So here it is, the Wishing Stone themed cake, with a collection of tastes and textures but sweetness that is not for the faint of heart. The design on top is a pink magatama and a torii gate, like you find at the entrance to a shrine.

Seeing as Matsue is a city of sweets–particularly wagashi–it’s no surprise that magatama themed sweets have been done before. This is one from Saiundo, a “Wishing Sweet” that comes in five colors and flavors.

Back to this cake, it’s a mix of Japanese and Western desserts, as you’ll notice it is covered in a very soft layer of mochi (pounded rice cake). The overall color scheme is pink and white, as these colors (or red and white together) are commonly associated with auspicious things, like En-musubi.

On the inside… well, let’s see if I can remember everything on the inside, as it all blended together quite nicely. Seeing as Tamatsukuri is a popular cherry blossom viewing spot, with a long stretch of the Tamayu River covered in cherry blossoms before you even hit the ryokan area, cherry is the key flavor, though not as heavy as its taste would be in a Western cherry dessert. As the outside mochi oozes apart, you’ll notice we have cherry whip creme, a little bit of anko, cherry mousse, and some normal whip creme (I think?) and sponge cake. Yum.

A collection of light, delicate flavors, but altogether very sweet, and therefore goes down well with some green tea (I think either sencha or the locally preferred matcha would be fine). Despite its size, it doesn’t last long even if you’re trying to savor it.

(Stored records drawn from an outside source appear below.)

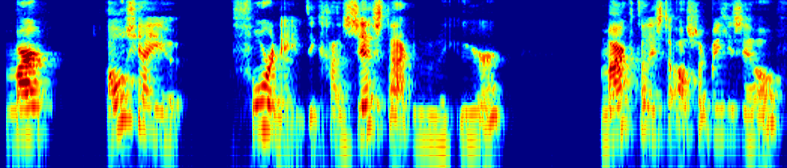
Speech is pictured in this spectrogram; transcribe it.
Maar als jij je voorneemt, ik ga zes taken doen in een uur, maak dan eens de afspraak met jezelf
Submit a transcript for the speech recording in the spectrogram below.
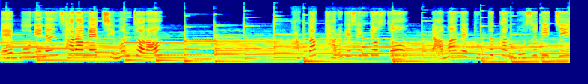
내 무늬는 사람의 지문처럼 각각 다르게 생겼어. 나만의 독특한 모습이지.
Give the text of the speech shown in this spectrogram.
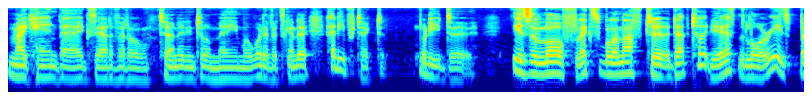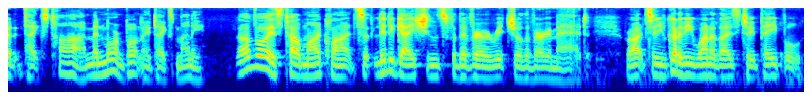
make handbags out of it or turn it into a meme or whatever it's going to do? How do you protect it? What do you do? Is the law flexible enough to adapt to it? Yes, the law is, but it takes time, and more importantly, it takes money. I've always told my clients that litigation's for the very rich or the very mad, right? So you've got to be one of those two people.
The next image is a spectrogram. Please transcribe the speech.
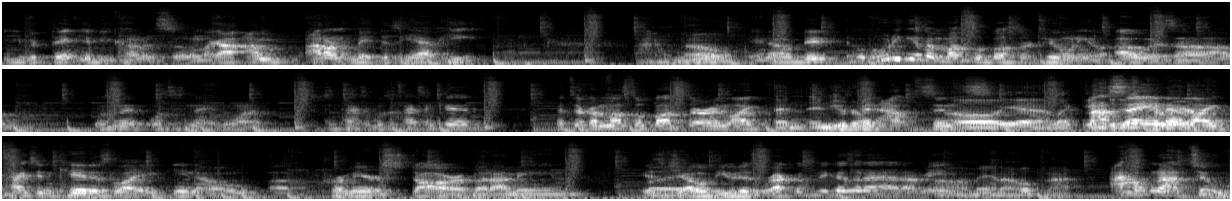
you would think he'd be coming soon. Like I, I'm, I don't know. mate, Does he have heat? I don't know. You know, did who, who did he give a muscle buster to when he? Oh, was um, wasn't it? What's his name? The one Tyson was it Tyson Kidd that took a muscle buster and like And he's injured him? been out since. Oh yeah, like Not saying that like Tyson Kidd is like you know a premier star, but I mean, is But- Joe viewed as reckless because of that? I mean, Oh man, I hope not. I hope not too.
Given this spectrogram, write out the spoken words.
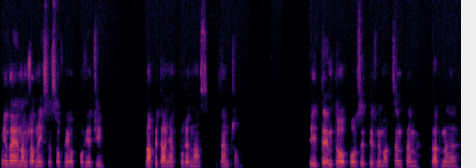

In other news, though it’s not cherry blossom season yet, there’s already talk of sakura-mochi. I’ve been thinking about them since spotting them at the food festival, and someone has just brought some to the office. Hurray! Forget En-musubi, I just want more sweets. A dip in the onsen is always nice too, of course.